▶ [Entries taken from a collection]
□ □ □ □ □
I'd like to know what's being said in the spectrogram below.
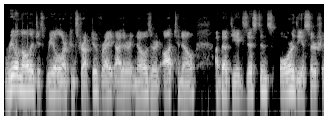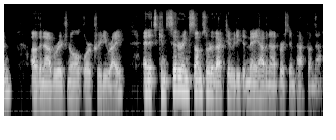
real knowledge, it's real or constructive, right? Either it knows or it ought to know about the existence or the assertion of an Aboriginal or treaty right. And it's considering some sort of activity that may have an adverse impact on that.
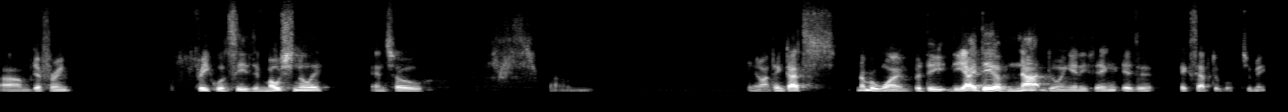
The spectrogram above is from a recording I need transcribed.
um, different frequencies emotionally, and so um, you know, I think that's number one. But the the idea of not doing anything isn't acceptable to me,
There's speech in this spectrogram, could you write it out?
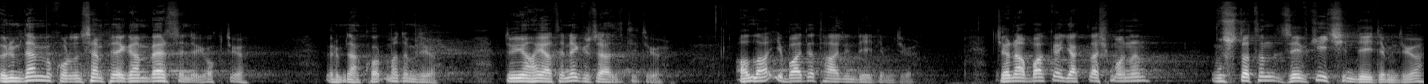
Ölümden mi korktun? Sen peygambersin diyor. Yok diyor. Ölümden korkmadım diyor. Dünya hayatı ne güzeldi diyor. Allah ibadet halindeydim diyor. Cenab-ı Hakk'a yaklaşmanın vuslatın zevki içindeydim diyor.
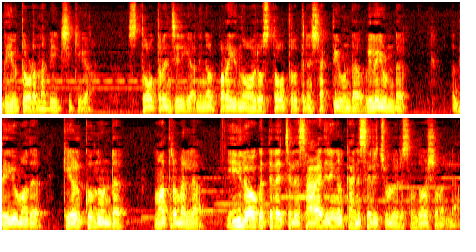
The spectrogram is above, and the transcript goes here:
ദൈവത്തോടൊന്ന് അപേക്ഷിക്കുക സ്തോത്രം ചെയ്യുക. നിങ്ങൾ പറയുന്ന ഓരോ സ്തോത്രത്തിനും ശക്തിയുണ്ട് വിലയുണ്ട്. ദൈവം അത് കേൾക്കുന്നുണ്ട്. മാത്രമല്ല ഈ ലോകത്തിലെ ചില സാഹചര്യങ്ങൾക്കനുസരിച്ചുള്ള ഒരു സന്തോഷമല്ല.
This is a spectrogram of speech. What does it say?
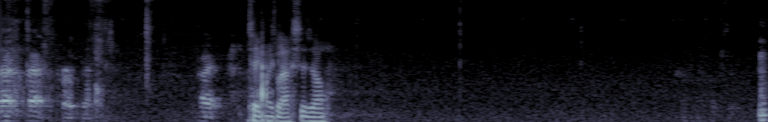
that, that's perfect. All right. Take my glasses off. You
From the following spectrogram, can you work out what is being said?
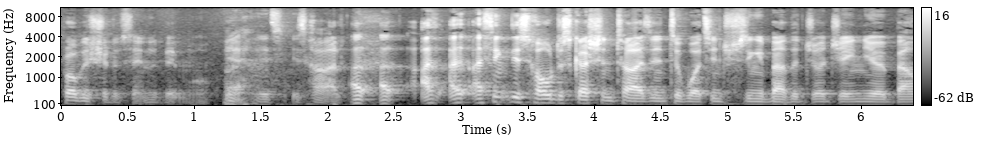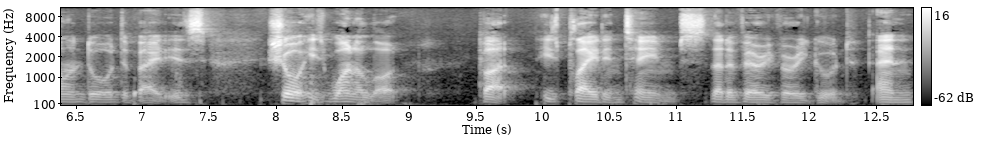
probably should have seen it a bit more. Yeah. it's, it's hard. I, I, I, I, I think this whole discussion ties into what's interesting about the Jorginho Ballon d'Or debate is sure he's won a lot, but he's played in teams that are very, very good and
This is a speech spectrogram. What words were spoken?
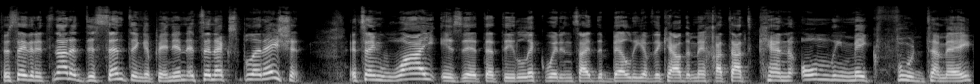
to say that it's not a dissenting opinion, it's an explanation. It's saying, why is it that the liquid inside the belly of the cow, the mechatat, can only make food tameh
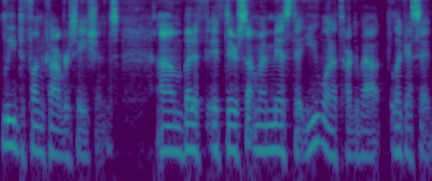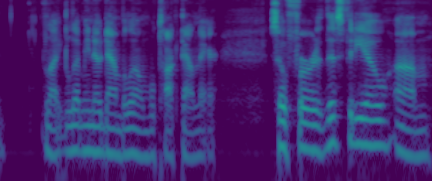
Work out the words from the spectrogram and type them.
lead to fun conversations. Um, but if, if there's something i missed that you want to talk about like i said like let me know down below and we'll talk down there. So for this video um,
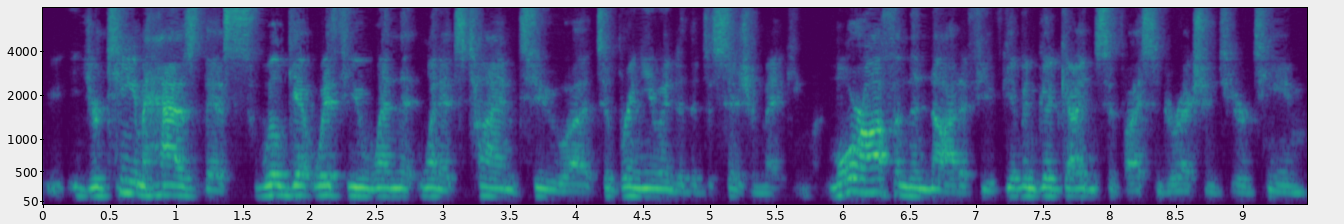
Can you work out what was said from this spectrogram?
Your team has this. We'll get with you when when it's time to uh, to bring you into the decision making. More often than not, if you've given good guidance, advice, and direction to your team,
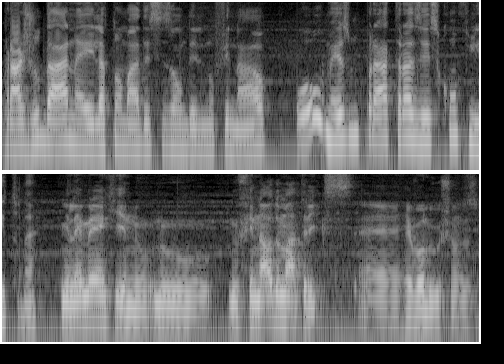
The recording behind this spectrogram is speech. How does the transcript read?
pra ajudar, né, ele a tomar a decisão dele no final, ou mesmo pra trazer esse conflito, né? Me lembrem aqui, no, no, no final do Matrix é, Revolutions,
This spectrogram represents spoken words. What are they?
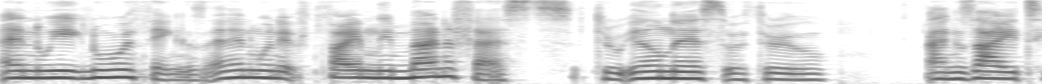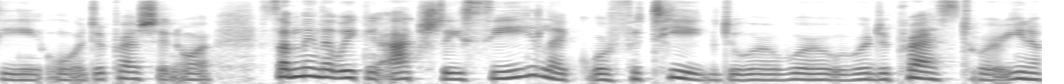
and we ignore things. And then when it finally manifests through illness or through anxiety or depression or something that we can actually see like we're fatigued or we're, we're depressed or you know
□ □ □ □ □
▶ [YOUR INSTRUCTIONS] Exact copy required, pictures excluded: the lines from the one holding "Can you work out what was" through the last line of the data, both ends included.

▶ [RESPONSE TO THE TASK]
Can you work out what was said from this spectrogram?
Your team has this. We'll get with you when when it's time to uh, to bring you into the decision making. More often than not, if you've given good guidance, advice, and direction to your team,
The recording behind this spectrogram is speech. How does the transcript read?
pra ajudar, né, ele a tomar a decisão dele no final, ou mesmo pra trazer esse conflito, né? Me lembrem aqui, no, no, no final do Matrix é, Revolutions,
This spectrogram represents spoken words. What are they?
and we ignore things. And then when it finally manifests through illness or through anxiety or depression or something that we can actually see like we're fatigued or we're, we're depressed or you know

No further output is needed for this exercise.